In my opinion, time outs are for any kid that can understand what a time out is. An 18 month old child is too young for a time out. They view it as abandonment not a time where they can collect themselves. Time outs apply mainly to children who are three and older. Some children are more assertive and defiant and may need time-outs (many of them) to help contain them. Other kids are more mellow and cooperative and do not require disciplining in this manner at all. The fact that a child requires frequent time outs or none at all does not make them or their parents deficient in any way, it is often simply a reflection of a child's personality. Each child may need certain types of parenting at different times in their lives.

Time Outs: How to give them

For most pre-schoolers, a warning that if they do not stop a behavior, they will be in time out is best. Once the warning is given and the child fails to respond, then a time out should be given. Backing down or not following through just confuses the child. Here are some tips for giving time out...

  1. Take the child to a quiet part of the room.
  2. Tell them they are in time out and stay with them.
  3. Kids at a pre-school age need to see a caregiver or parent while they are in time out. Having them go to their room alone can be too anxiety provoking for someone this age.
  4. The time out should end when the child is calm and acknowledges that he or she is ready to go back and play.
  5. When the time out is over, remind your son or daughter why they were given a time out and tell them that you love them and have them go back to their activity.

Time Outs: Prevention

As I mentioned before, some kids just need the structure of time outs and they will get many of them during the day until they can monitor themselves better. Although some children will require somewhat frequent time outs, most do not. If you find yourself doling them out left and right and you are more of a referee than a parent, it is time to re-evaluate your parenting game plan.
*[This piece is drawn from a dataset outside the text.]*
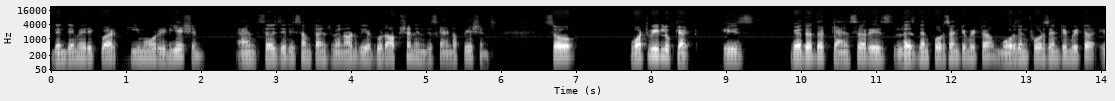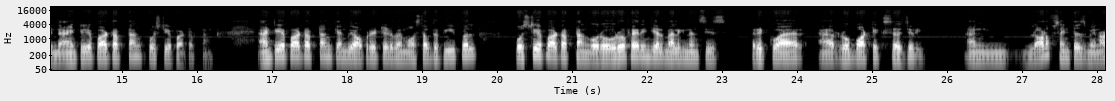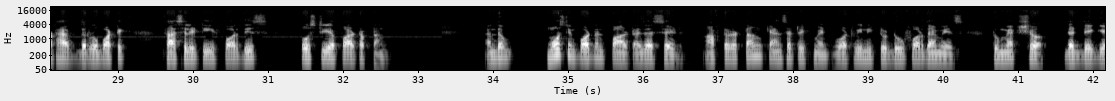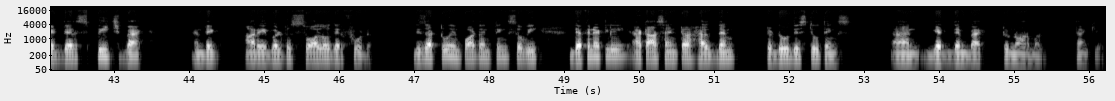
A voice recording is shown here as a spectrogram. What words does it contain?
then they may require chemo radiation. And surgery sometimes may not be a good option in this kind of patients. So what we look at is whether the cancer is less than 4 centimeter, more than 4 centimeter in the anterior part of tongue, posterior part of tongue. Anterior part of tongue can be operated by most of the people. Posterior part of tongue or oropharyngeal malignancies require a robotic surgery and lot of centers may not have the robotic facility for this posterior part of tongue. And the most important part as I said after a tongue cancer treatment what we need to do for them is to make sure that they get their speech back and they are able to swallow their food. These are two important things. So we definitely at our center help them to do these two things and get them back to normal. Thank you.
Make sure your children are well fed, rested, and have a structured schedule that keeps them interested and engaged in the world around them. Bored, tired, and hungry children are a recipe for a time out disaster.

Perhaps the best way to prevent timeouts is to use a reward system. Motivate your child with positive rewards. For instance, if your daughter always screams and cries when she goes to the market with you, remind her before and during the trip that if she behaves she gets something special (stickers, a favorite dinner, or a healthy treat).

How Children Grow & Learn

Getting appropriate gifts for 6 year olds can be tough. FYI, these kids want gifts that will push beyond their capabilities. And we kept this in mind when we selected just the right stuff for them. They are moving quickly towards abstract thinking. Socially, a six-year-old can be rigid AND a lot more competitive and independent. But, you can really get some pretty advanced, cool gifts for these kids as long as you know what's right.